This is a stupidity that could survive very few places outside of politics, but it's working very well there. All you do is plant some seeds of doubt, which grows uninhibited in the soil of ignorance: "Maybe your values have been wrong all along. Maybe there is no such thing as moral or immoral; it's just different points of view. Maybe honesty is really not that important. Maybe there is nothing wrong with sexual promiscuity. Maybe it would be nice to not have to work and let somebody else pay for your stuff."


Once you've got all that doubt going, slide in one more little idea: "Maybe, in all fairness, you should stop worrying about these values so much and elect somebody with values completely different from your own. Maybe your values just aren't that important. In fact, yeah, that's what you want. You want somebody who can show all those dummies like you used to be that their values are really wrong. Those values never helped YOU any, did they?"


And then once we've tossed our own value systems, we're going to make some really stupid decisions.
We're going to look at things like whether we've had a president with this particular skin color before. We're going to think that maybe we really should give him or her a turn, just to be sure we don't hurt someone's feelings. What's next? Maybe we should elect someone who is openly homosexual, just to be nice. Just so we can go home from the ballot box feeling safe from criticism. Don't let anyone accuse ME of having values, no sir! I'm completely fair to everyone, at the expense of everyone.


They call this the age of information. Nobody calls it was the age of truth, do they? We have lots of information from every imaginable source. Not that it helps us any. We have lots of information, but we have voluntarily thrown out our value systems in favor of fairness and acceptance for all.


Value systems need good information to act on. If you're going to choose a doctor, you have to know something about that doctor. The hardest decisions to make are the ones where we have no really compelling reason to go one way or the other, where we can see no clear consequence to the choice.


Lots of information; no value system to tell us how to use it.


People love to throw around the phrase, "separation of church and state." Well, the whole point of this principle was/is to allow people freedom of religion, meaning that the government cannot tell you what church you can go to or what religious beliefs you should have. In other words, the government is specifically FORBIDDEN from attempting to influence your value system.
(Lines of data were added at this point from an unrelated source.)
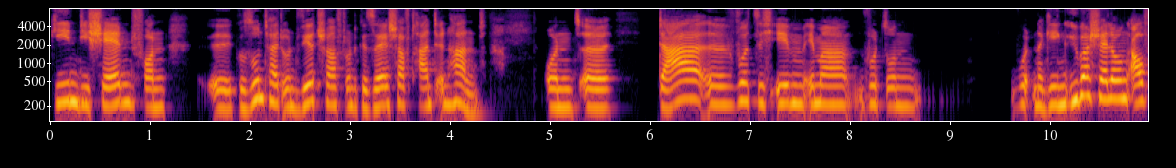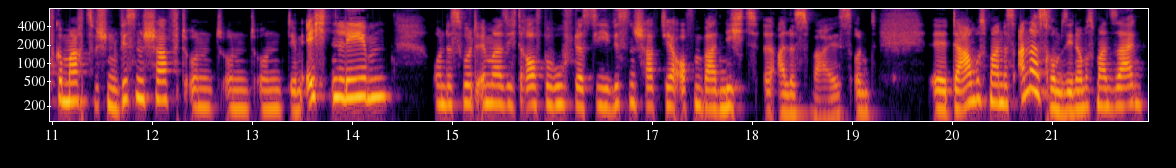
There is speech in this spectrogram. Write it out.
gehen die Schäden von äh, Gesundheit und Wirtschaft und Gesellschaft Hand in Hand. Und äh, da äh, wurde sich eben immer, wurde so ein, wurde eine Gegenüberstellung aufgemacht zwischen Wissenschaft und, und, und dem echten Leben. Und es wurde immer sich darauf berufen, dass die Wissenschaft ja offenbar nicht äh, alles weiß. Und äh, da muss man das andersrum sehen. Da muss man sagen,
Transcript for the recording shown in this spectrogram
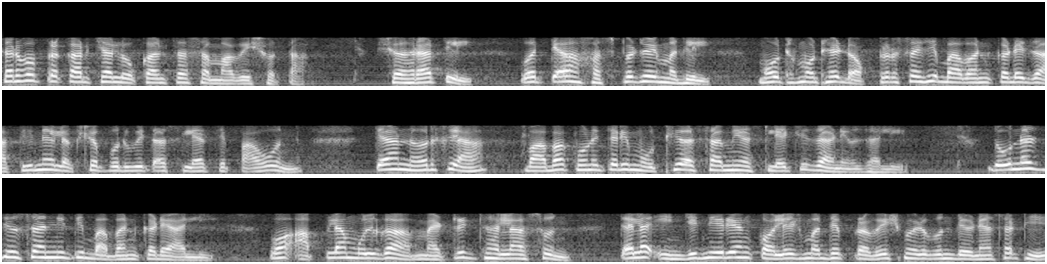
सर्व प्रकारच्या लोकांचा समावेश होता. शहरातील व त्या हॉस्पिटलमधील मोठमोठे डॉक्टर्सही बाबांकडे जातीने लक्ष पुरवित असल्याचे पाहून त्या नर्सला बाबा कोणीतरी मोठी असामी असल्याची जाणीव झाली. दोनच दिवसांनी ती बाबांकडे आली व आपला मुलगा मॅट्रिक झाला असून त्याला इंजिनिअरिंग कॉलेजमध्ये प्रवेश मिळवून देण्यासाठी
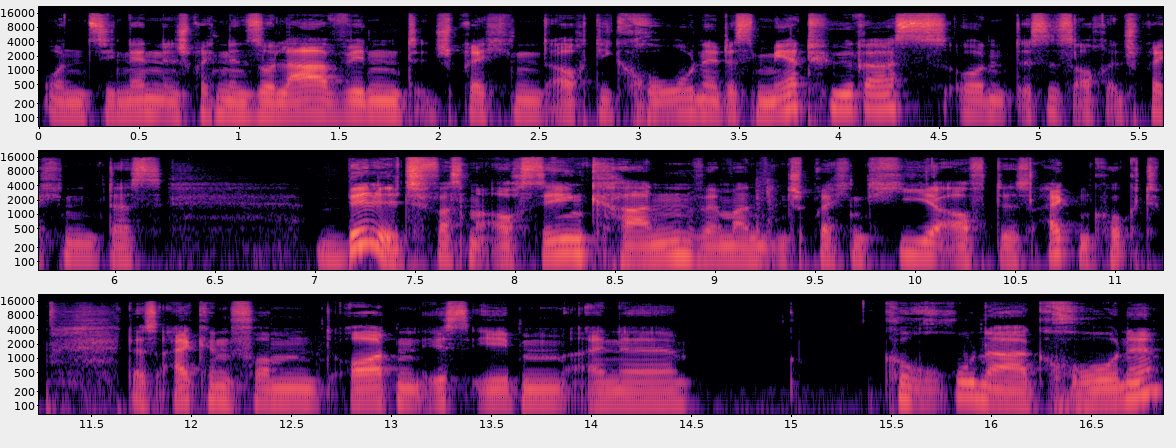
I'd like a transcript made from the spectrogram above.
Und sie nennen entsprechend den Solarwind entsprechend auch die Krone des Märtyrers und es ist auch entsprechend das Bild, was man auch sehen kann, wenn man entsprechend hier auf das Icon guckt. Das Icon vom Orden ist eben eine Corona-Krone,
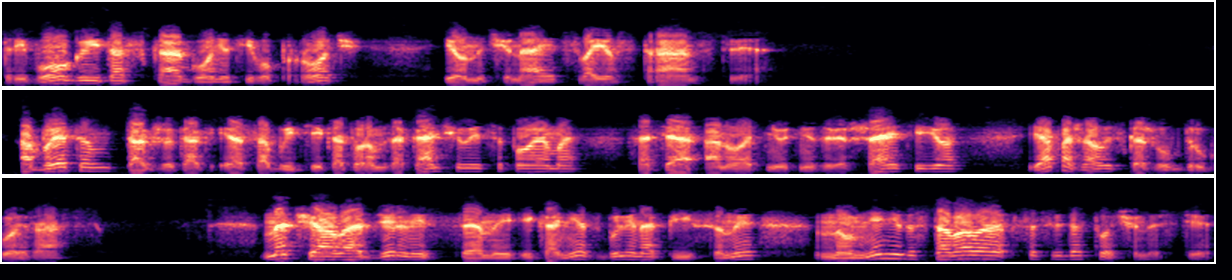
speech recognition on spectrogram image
Тревога и тоска гонят его прочь, и он начинает свое странствие. Об этом, так же как и о событии, которым заканчивается поэма, хотя оно отнюдь не завершает ее, я, пожалуй, скажу в другой раз. Начало отдельной сцены и конец были написаны, но мне не доставало сосредоточенности,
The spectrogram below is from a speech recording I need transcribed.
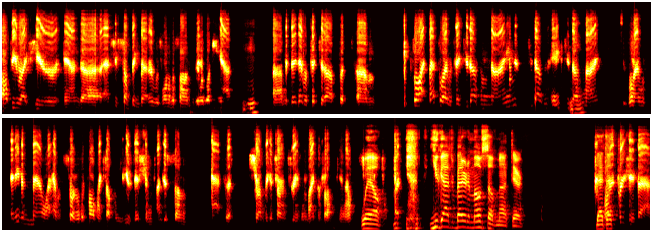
I'll Be Right Here, and uh, actually Something Better was one of the songs that they were looking at. Mhm. Um, they never picked it up, but um, so I, that's what I would say. 2009, 2008, 2009 is when I would, and even now I haven't struggled to call myself a musician. I'm just some act that strums the guitar and screams in a microphone, you know? Well, you guys are better than most of them out there. That, Well, I appreciate that.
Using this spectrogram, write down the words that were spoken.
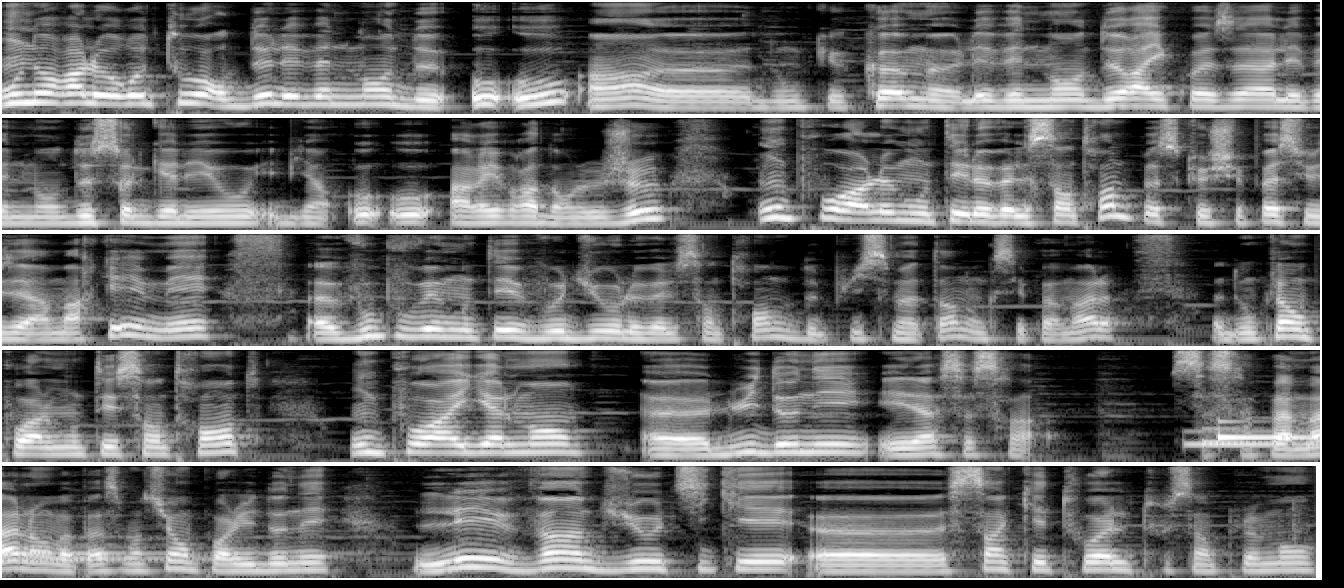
on aura le retour de l'événement de OO, hein, donc comme l'événement de Rayquaza, l'événement de Solgaleo, et eh bien OO arrive dans le jeu. On pourra le monter level 130, parce que je sais pas si vous avez remarqué, mais euh, vous pouvez monter vos duos level 130 depuis ce matin, donc c'est pas mal. donc là, on pourra le monter 130. On pourra également euh, lui donner, et là, ça sera ça sera pas mal, on va pas se mentir, on pourra lui donner les 20 duo tickets 5 euh, étoiles tout simplement.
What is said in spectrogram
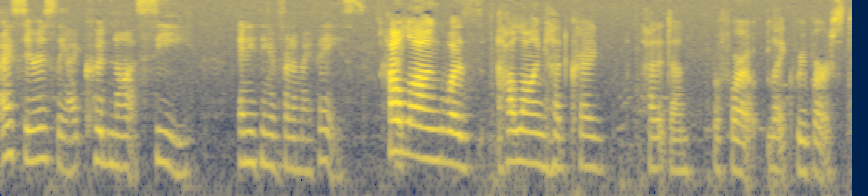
i seriously i could not see anything in front of my face How long was? How long had Craig had it done before it like reversed?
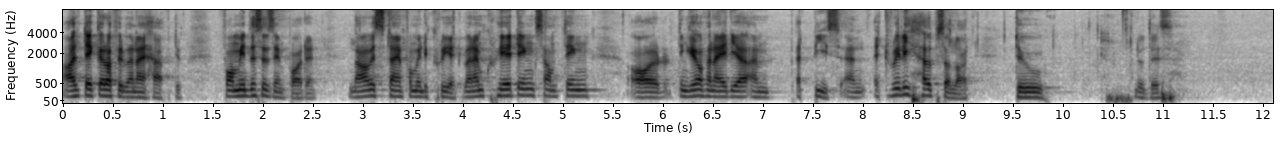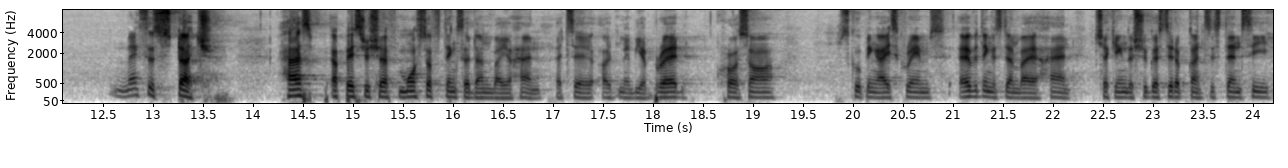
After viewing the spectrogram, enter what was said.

Why? Well, a bunch of people who came to America a long time ago and decided that they had had enough of the old way of life. They CREATED a government that was based on the VALUES THEY HELD. The government did not give them their values; they gave their government the values they wanted it to have in the form of a constitution and a bill of rights, and a system of checks and balances designed specifically to prevent the kinds of abuses they had suffered in the past.


Under our constitution, we are not only allowed, but obligated to ensure that our strong values, our inherent feelings about right and wrong, are preserved in this country, even at the risk of being accused of prejudice. Because when we lose our values, we lose everything.